While all this was happening, Google stumbled in the dark, operating some 13 different messaging apps. Apple kept improving iMessage. Google is playing the victim here despite running the world’s largest operating system. And despite not being able to create its own iMessage alternative.
Getting back to standards, when Apple launched iMessage, it didn’t want its messaging system to become a standard texting app. iMessage competed against SMS, sure. And it had to support SMS at the time because carriers forced this communication standard on everyone.
But more than a decade later, when Google finally had an iMessage alternative, Google wants its chat app to work with Apple’s chat apps. To be the standard across operating systems.
It’s all about money, not the customer’s well-being

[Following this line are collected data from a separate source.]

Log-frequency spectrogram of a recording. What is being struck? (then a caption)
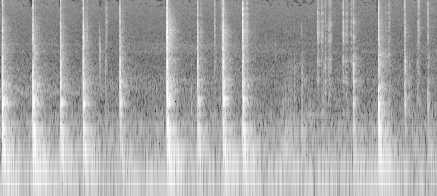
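Corrugated cardboard box. Fingertips and nails tap and scratch the top surface of a small, empty, hollow corrugated cardboard box. A run of short, dull, hollow knocks with a low body and quick decay is interspersed with faint, softer scratching between taps.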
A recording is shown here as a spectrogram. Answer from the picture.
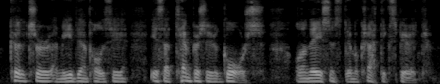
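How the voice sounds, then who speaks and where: In a very clean recording with a silent background, a man of medium pitch speaks with a Norwegian accent. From Norway. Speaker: chair of a writers' freedom organisation. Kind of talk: formal speech. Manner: formal.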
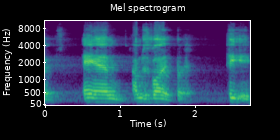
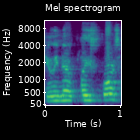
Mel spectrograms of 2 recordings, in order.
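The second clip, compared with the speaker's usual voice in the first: higher mock patient voice; 7 semitones higher than usual. Patient voiced in retold story.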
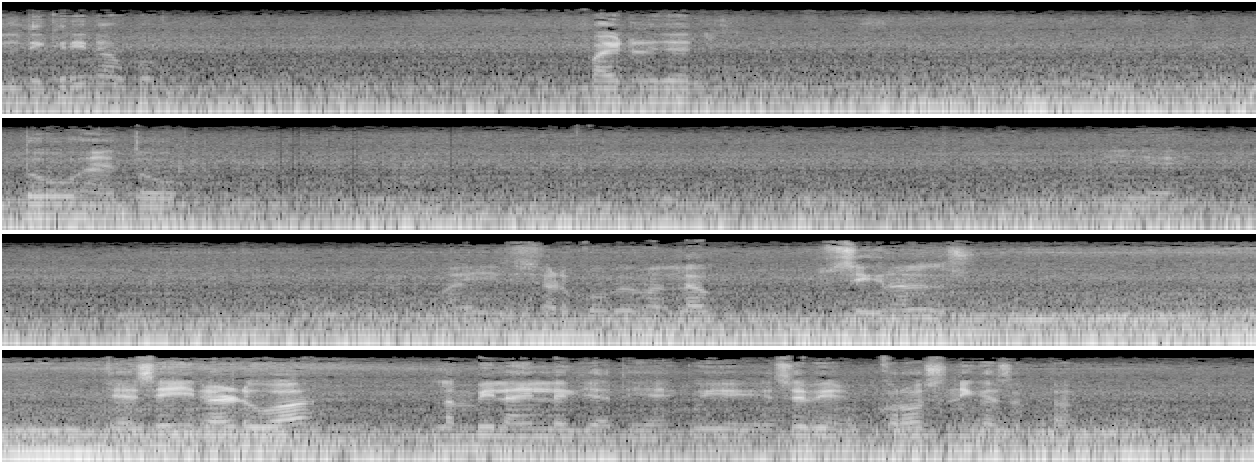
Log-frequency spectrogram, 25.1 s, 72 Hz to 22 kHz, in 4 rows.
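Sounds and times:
bus engine and road rumble: 0:00.0 - 0:25.0
voices: 0:02.9 - 0:03.8, 0:05.9 - 0:07.3, 0:14.6 - 0:17.5, 0:19.3 - 0:24.3.

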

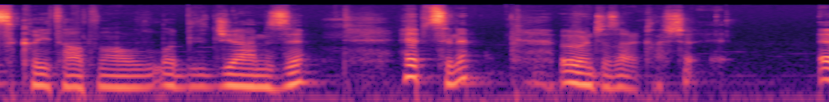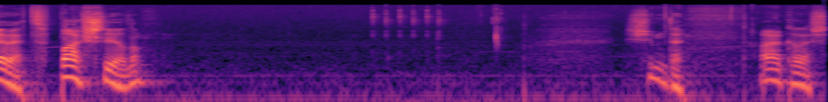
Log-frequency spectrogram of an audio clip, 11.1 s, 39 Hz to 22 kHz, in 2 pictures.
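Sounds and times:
keyboard and mouse clicks: 0:08.0 - 0:09.1.

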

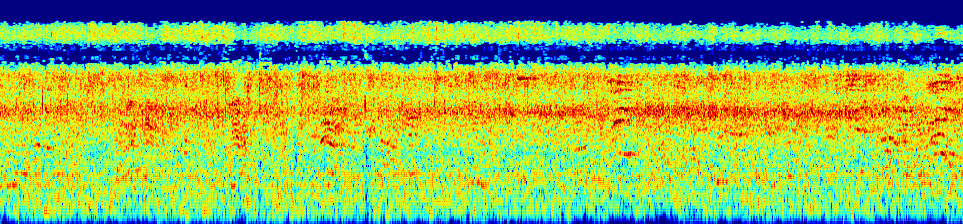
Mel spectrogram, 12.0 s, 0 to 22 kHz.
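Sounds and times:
bumper cars rumbling: 0:00.0 - 0:12.0
faint voices: 0:00.0 - 0:12.0.

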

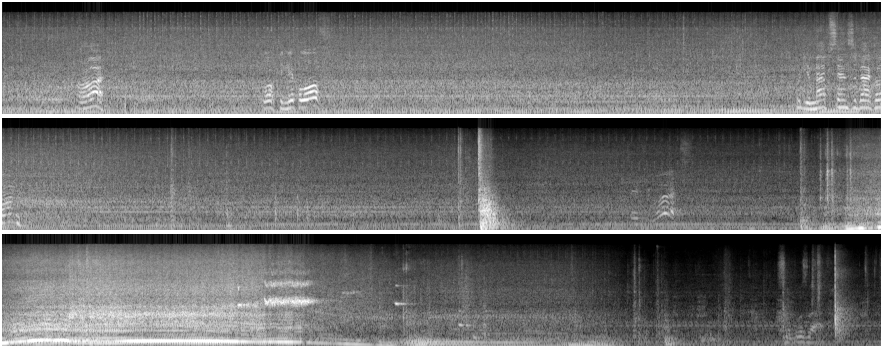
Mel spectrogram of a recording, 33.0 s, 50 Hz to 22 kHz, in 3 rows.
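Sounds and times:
car engine idling: 0:00.0 - 0:21.7
car bonnet slamming shut: 0:16.7 - 0:17.4.

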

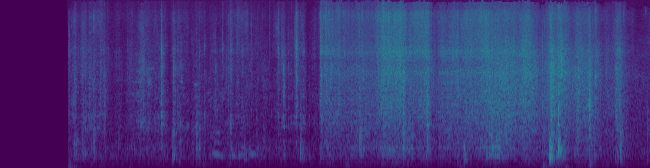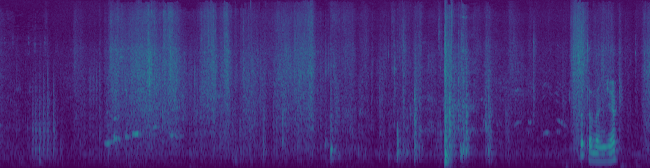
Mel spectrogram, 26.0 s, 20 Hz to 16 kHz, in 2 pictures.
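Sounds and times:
plastic and cardboard rustling: 0:01.4 - 0:26.0.

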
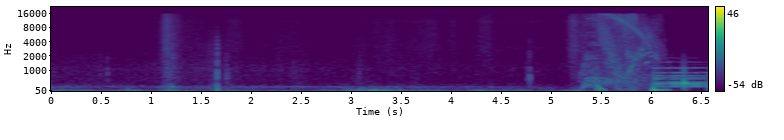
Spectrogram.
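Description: Faint outdoor ambience with a low steady hum and a few soft clicks, then near the end a loud swoosh whose pitch falls steeply: an editing transition effect.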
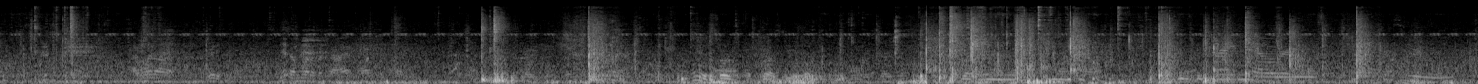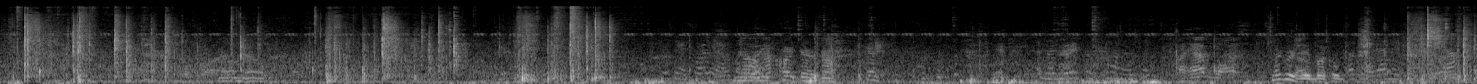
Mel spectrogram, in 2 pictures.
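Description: Men grunt and shout with effort close by.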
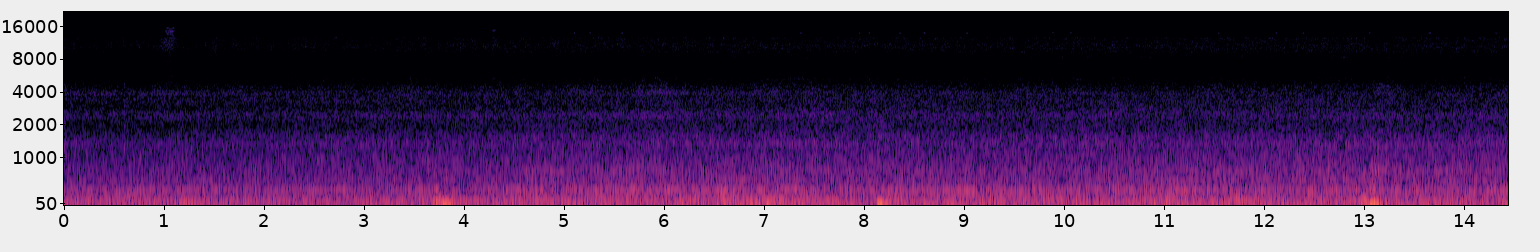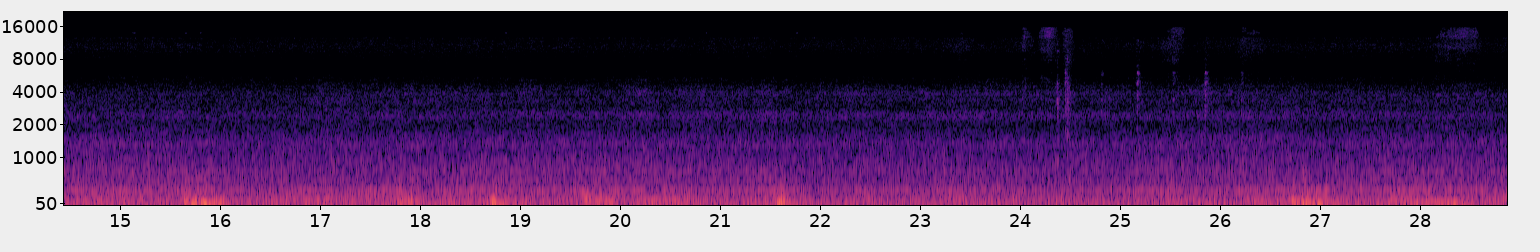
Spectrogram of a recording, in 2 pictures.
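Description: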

This entire campaign isn’t about our well-being as carrier customers or smartphone buyers. It’s not about the green vs. blue bubbles, something that doesn’t really exist, especially in Europe.
It is about money. Carriers by themselves do not have an interest in RCS. That’s why RCS never worked in its early days. Carriers cared about SMS revenue back when that was a thing, but that’s not happening anymore. They might still hate Apple for its place in destroying SMS.
What they might get out of this is increased data traffic generated from RCS messages. They might be able to monetize that. But iMessage traffic still requires an internet connection. Therefore, a data plan on mobile devices. It doesn’t matter what chat apps you use; you still have to pay the internet service provider. So carriers already make money from iMessage.
Google would get to steer that extra iMessage-RCS traffic through its own servers. And while it would all be encrypted, it’d still make money from the infrastructure. After all, Google sells RCS services to carriers via its Jibe platform.
I’ll point out again that Android (a gatekeeper in the EU) had a 65% market share in Europe last year, according to Statista. That means plenty of smartphone users have a default Google Messages app preinstalled on their devices, which probably supports RCS.
Weirdly enough, the EU must have decided that fewer than 45 million people in the block use RCS, or Google’s RCS should also be gatekeepers according to the same rules.
As for messaging apps, the same Statista says WhatsApp is the world’s most popular chat app, with over 2 billion users. Facebook Messenger had 931 million as of January 2023, with Telegram reaching 700 million users worldwide. iMessage doesn’t make the list. Neither does Google’s RCS.
Google said at I/O 2022 that it has 500 million RCS messaging users worldwide. It’s unclear how many of them are in Europe. But, again, these are users of Google’s proprietary RCS app, not the standard that the carriers develop. Nobody would use RCS if it were not for Google.
With all that in mind, the EU should also look at Google Messages being a gatekeeper service in Europe and not be fooled by Google describing its RCS implementation as a standard chat service. Then again, I don’t recall any competing chat service wanting or supporting RCS as a standard. I’m sure Google would have enlisted their help against Apple.
The post Google partners with carriers as it begs the EU to make Apple iMessage a gatekeeper appeared first on BGR.